It also comes after efforts from Republican congressional members to further increase interest rates on student loans, which Peters described in the conference.
“We had a fight in Congress where we fought the Republican proposal to allow student loan rates on subsidized loans to double from 3.4 to 6.8 percent,” Peters said. “We were able, with President Obama’s help, to negotiate a lower increase, but the rates are still too high and don’t make any sense from a strategic perspective”
Peters’ approach to college affordability differs from those like Bernie Sanders’ College for All plan — which calls for free tuition — because it focuses on making loans more affordable rather than making college free.
“Free stuff is abused,” Peters said. It’s worthless because it’s free — it’s free because it’s worthless. You have to have some investment that it’s enough to make you committed to make yourself a success.”
Peters described in the forum that the ideal cost of college is not currently a finite number applicable to all students. Rather, it’s somewhere between free and the current cost of attending one of the UC campuses. Junior Zhenzhen Jiang stated that college affordability is an ambiguous term in itself.
“I certainly appreciate Scott’s honesty, but as you know, immigrants and people of color can have less resources available for education, and we have to think about it before we decide,” Jiang said.
Further, Jiang described the resulting pressure and burden of attending college with loans and debt that pile up.
“There’s a concern from us when we pick our major, like which major is going to prepare us for a job after,” Jiang said. “I actually took a lot of risk to pick up political science instead of any engineering major because I need to think about how to pay back to my parents and my debt, so affordability means something completely different to me.”
Fifth-year Marshall student Isuri Ramos commended Peters on the pragmatism of his approach to this issue and cited it as an effective first step in a plan which should progress over time.

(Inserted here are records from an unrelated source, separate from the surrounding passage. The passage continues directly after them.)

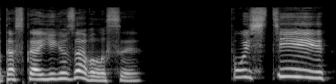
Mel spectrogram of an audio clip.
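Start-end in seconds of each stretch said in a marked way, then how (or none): 2.3-3.3 high, pained cry; cried out. A narrator's reading. Girl dragged by her hair, high cry. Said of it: "закричала Таисия".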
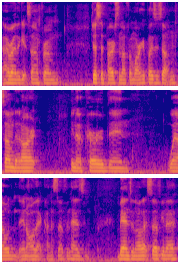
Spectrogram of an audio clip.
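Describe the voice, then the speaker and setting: A man's shaky, medium-pitched, monotone voice at a fairly quick pace, flat in intonation, with long, frequent pauses. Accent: Alabama. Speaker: vlogger, truck enthusiast. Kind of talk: casual vlog update. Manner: halting, filler-heavy; shaky voice.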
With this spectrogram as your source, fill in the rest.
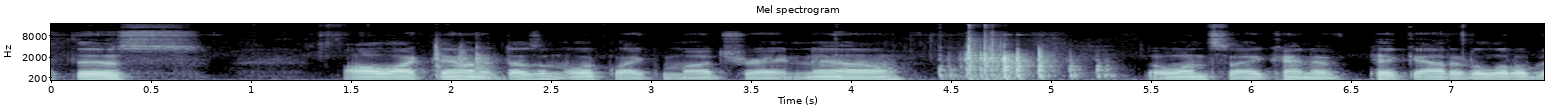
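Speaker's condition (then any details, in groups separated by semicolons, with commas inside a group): No condition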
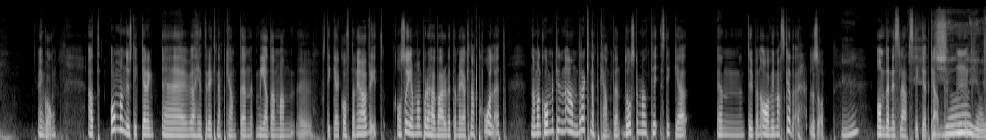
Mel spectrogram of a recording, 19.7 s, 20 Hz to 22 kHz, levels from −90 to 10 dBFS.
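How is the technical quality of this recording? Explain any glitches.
The speech has three loud pops. At 9.53 to 9.66 s, a double pop rises well above the speech. At 11.85 to 11.87 s, a single pop is louder still. Each is likely a sudden voltage pulse from a plug, switch or static. The speech carries on underneath.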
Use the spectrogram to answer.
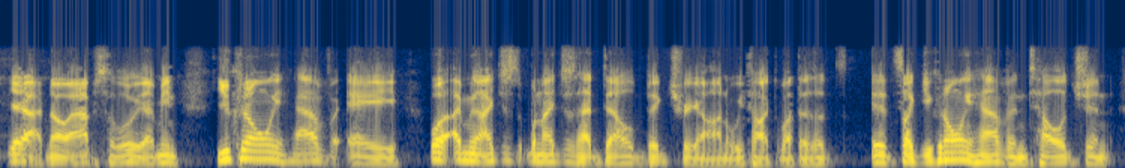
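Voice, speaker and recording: Deep-voiced male podcast host, rambling and emphatic. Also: fast talker, few pauses, no echo. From Massachusetts, born in Portugal. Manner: rambling, emphatic, repeats himself. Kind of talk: casual podcast conversation. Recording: dull lo-fi audio.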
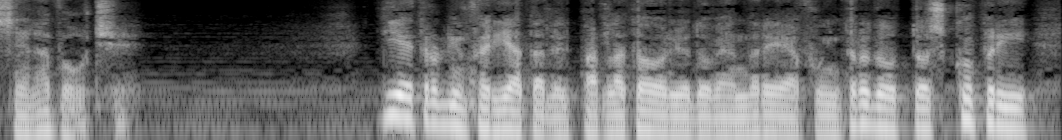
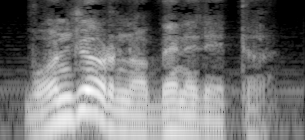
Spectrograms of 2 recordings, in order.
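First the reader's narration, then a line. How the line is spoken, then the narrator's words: Clear, resonant voice. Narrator (Italian): disse Bertuccio con la sua voce chiara e sonora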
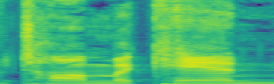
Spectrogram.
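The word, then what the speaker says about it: Thom McAn: way it was spelled how could T hom be Tom it was th so I said why is th M why isn't it pronounced that way they were started in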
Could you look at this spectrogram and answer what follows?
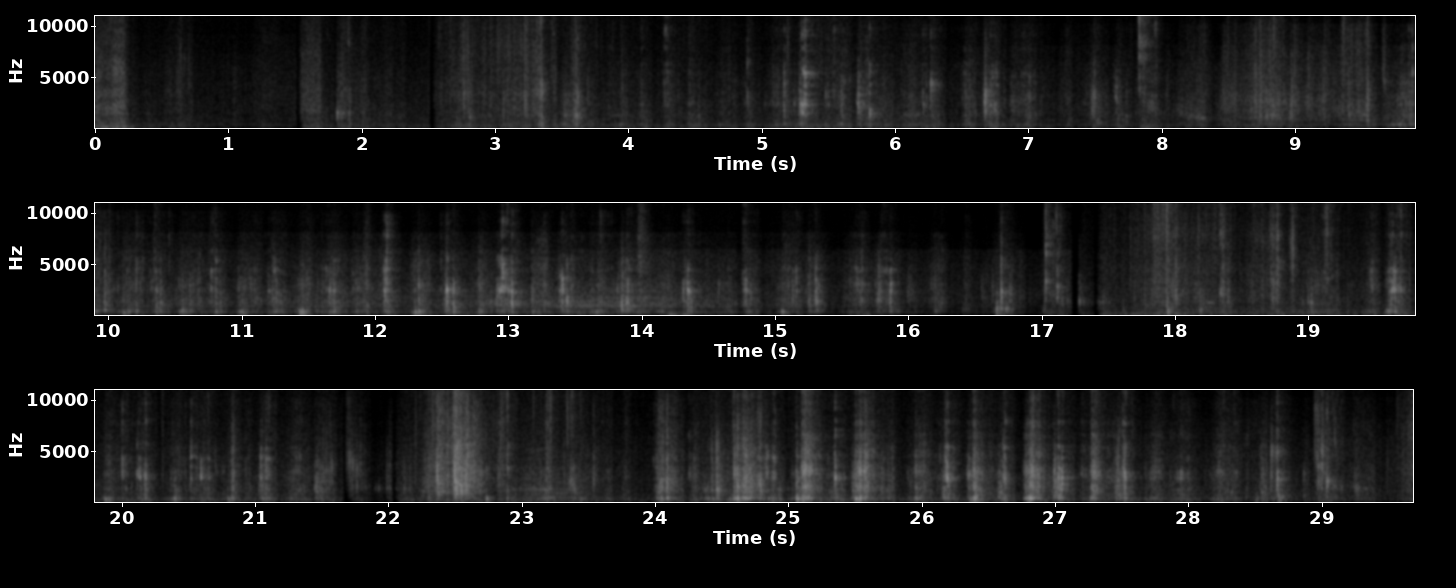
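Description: Close-miked eating sounds of a cream-filled waffle being bitten and chewed: a dense run of crisp crunching and crackling, with a loud burst of crunching about two-thirds of the way in.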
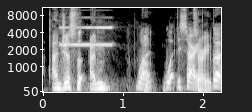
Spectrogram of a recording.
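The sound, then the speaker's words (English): A steady, high electronic quiz game buzzer tone sounds for under a second, overlapping with people talking, who keep speaking after it stops. “I take back my buzz.”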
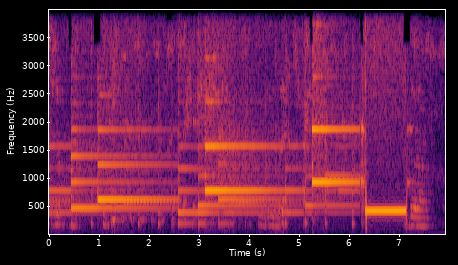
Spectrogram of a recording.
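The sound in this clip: Electronic tones play over a telephone line while a call is transferred to a manager. A stepping sequence of steady, pure pitches ends in one longer held tone and a brief fade.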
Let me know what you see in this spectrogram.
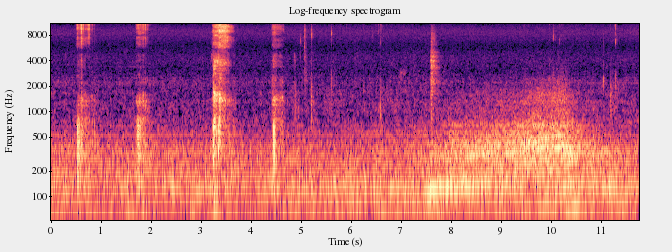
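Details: Rescued rabbit with an unresolved breathing problem, not yet seen by a vet: noisy, wheezy breathing with abrupt snorting catches.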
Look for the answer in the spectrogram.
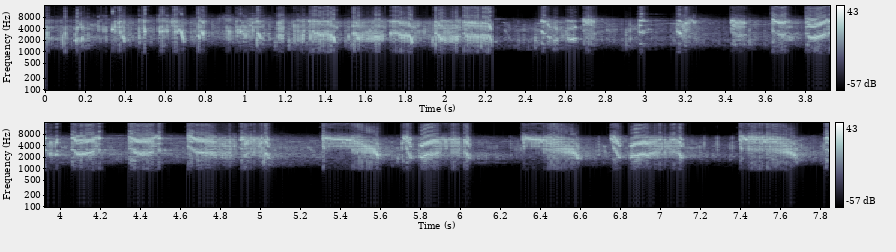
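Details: Swiftlet calling sound used as a lure to attract swiftlets: a dense, high chattering chorus of rapid buzzy bursts, pulsing on and off every fraction of a second with no other sounds.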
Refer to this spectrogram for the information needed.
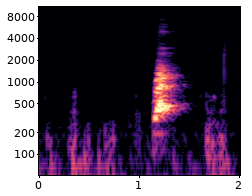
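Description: A dog gives a single loud, sharp bark that stands out clearly against a faint, low background rumble, then fades quickly.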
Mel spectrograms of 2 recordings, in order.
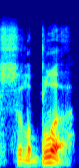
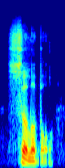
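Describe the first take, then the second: First: The stress falls on a later syllable. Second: The stress falls on the first syllable. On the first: The speaker calls it wrong. "Those would sound silly" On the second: The speaker calls it right. "It's syllable. Stress syllables, a stressed sound, and then unstressed, unstressed"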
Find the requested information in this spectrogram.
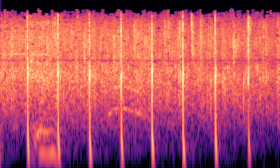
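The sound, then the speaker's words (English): A church audience at an Easter service applauds a testimony and the creative and worship teams, with steady clapping punctuated by evenly spaced, sharper claps throughout. “New Hope Leeward, can we give Heather another hand for her testimony and our creative and worship teams?”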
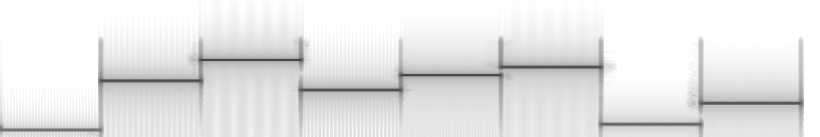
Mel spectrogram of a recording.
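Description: A run of electronic sine-wave tones, a new steady tone every second at a different pitch, jumping between low and high at random, with a small click at each change: eight tones in all.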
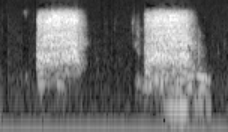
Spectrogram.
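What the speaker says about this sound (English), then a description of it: "and we spray that down" Two short bursts of a hand spray bottle misting water over colored rangoli powder, close and crisp, with a brief pause between them.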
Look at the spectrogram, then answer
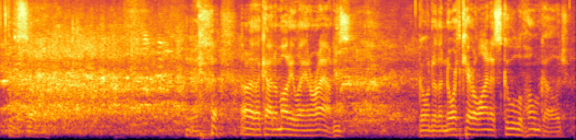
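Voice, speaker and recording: A middle-aged American man performing a stand-up comedy set into a handheld microphone on a theater stage, animated and breaking into loud mock scolding. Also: medium pitch, unhurried, pauses often, noisy background. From United States. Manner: animated, jumps into loud shouting when acting out scolding. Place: theater stage with a live audience. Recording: roomy theater sound with audience laughter.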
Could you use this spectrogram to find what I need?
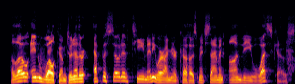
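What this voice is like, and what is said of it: Polished radio announcer voice. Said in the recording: “Mr. Man with the perfect radio voice”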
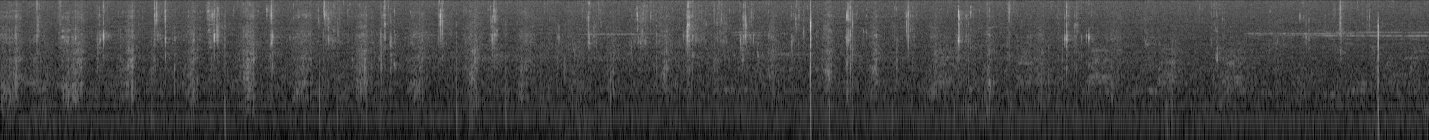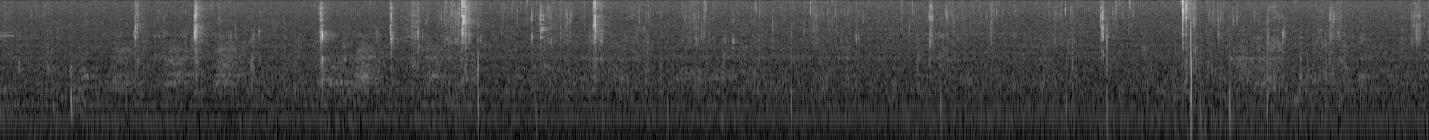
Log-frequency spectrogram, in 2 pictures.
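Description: Close-miked chewing and mouth sounds of a person eating rice mixed with curry by hand, with many scattered sharp clicks. A faint steady hum runs underneath.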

“I think the congressman is headed in a very good direction – I definitely think that everything he’s proposing can increase significant aid,” Ramos said. “He should be able to make those things happen, and then once you set that foundation, continue perfecting that.”